Tumor growth and metastasis involves complex crosstalk among cancer cells and immune infiltrates. The balance of pro- and antitumor infiltrating immune cells can impact the outcomes of tumor growth. Vacuolar-ATPase (V-ATPase) proton pump promotes cancer growth and metastasis by regulating the pH-associated cancer cell-signaling and the tumor microenvironment. V-ATPase is overexpressed on cancer cell surface in a wide array of tumor types including ovarian cancer (OVCA) as well as on inflammatory cells recruited to the tumor microenvironment. This makes V-ATPase an important target for anticancer therapy. We have created a monoclonal antibody that specifically recognizes the plasma membrane isoform of V-ATPase (a2v) present distinctly on malignant cells and absent on normal cells.

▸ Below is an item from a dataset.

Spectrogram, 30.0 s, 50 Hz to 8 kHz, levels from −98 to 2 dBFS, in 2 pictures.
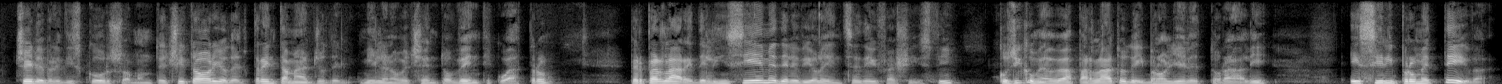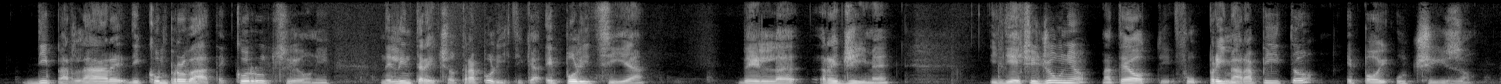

The purpose of this study is to investigate the in vivo effect of anti-VATPase-a2v antibody (Mab; 2C1) on the growth of human ovarian cancer (OVCA). The antitumor effects were evaluated in female athymic nude mice xenograft model. Mice were injected with human OVCA cell line (A2780;0.4X106 cells; s.c in upper flank) and the tumor growth was compared to mice that were simultaneously given a single dose of MAb (2C1; 300µg in PBS) or an isotype control antibody(mouse IgG1A). The 2C1 treatment resulted in delayed tumor growth (2.4 fold, p< 0.05), with no apparent in vivo toxicity. Histologic staining of 2C1-treated tumors revealed a loose tumor matrix with higher immune-infiltration compared to control. There was a marked decrease in cancer cell numbers in 2C1-treated tumor tissues compared to control using CA125 cancer-antigen staining. In in vitro assays, there was no measurable cytotoxic effect of 2C1 on OVCA cell proliferation, indicating the role of tumor microenvironment in delayed tumor growth. We further investigated the infiltrated immune population in 2C1-treated tumors. Interestingly, we observed an overall increased total leukocyte population (CD45; p=0.028) and a higher expression of iNOS (IHC-score 2C1 treated tumor= 11.3, control =7.6; p=0.04), suggesting an antitumor response. The total F4/80 macrophage population was higher in anti-VATPase-a2v antibody treated cells (absolute numbers in 2C1 treated tumor=245.2, control tumor=193.1; p=0.04). In 2C1 treated mice, tumor-associated macrophages displayed antitumor properties with correlated iNOS expression. Further, a marked increase in the number of Ly6G positive cells (neutrophil marker) was observed in 2C1 treated tumors, further suggesting an elevated antitumor response. Studies are under way to characterize other immune infiltrated populations that may contribute to antitumor response in 2C1 treated tumor tissues. In conclusion, the study demonstrates that the anti-VATPase "a2" antibody is an effective form of treatment in ovarian cancer.

Citation Format: Arpita Kulshrestha, Gajendra K. Katara, Shayna Levine, Manoranjan Sahoo, Safaa A. Ibrahim, Alice Gilman-Sachs, Kenneth D. Beaman. Cancer growth under check: Anti-vacuolar ATPase "a2" antibody as novel therapy against ovarian cancer [abstract]. In: Proceedings of the American Association for Cancer Research Annual Meeting 2018; 2018 Apr 14-18; Chicago, IL. Philadelphia (PA): AACR; Cancer Res 2018;78(13 Suppl):Abstract nr 2913.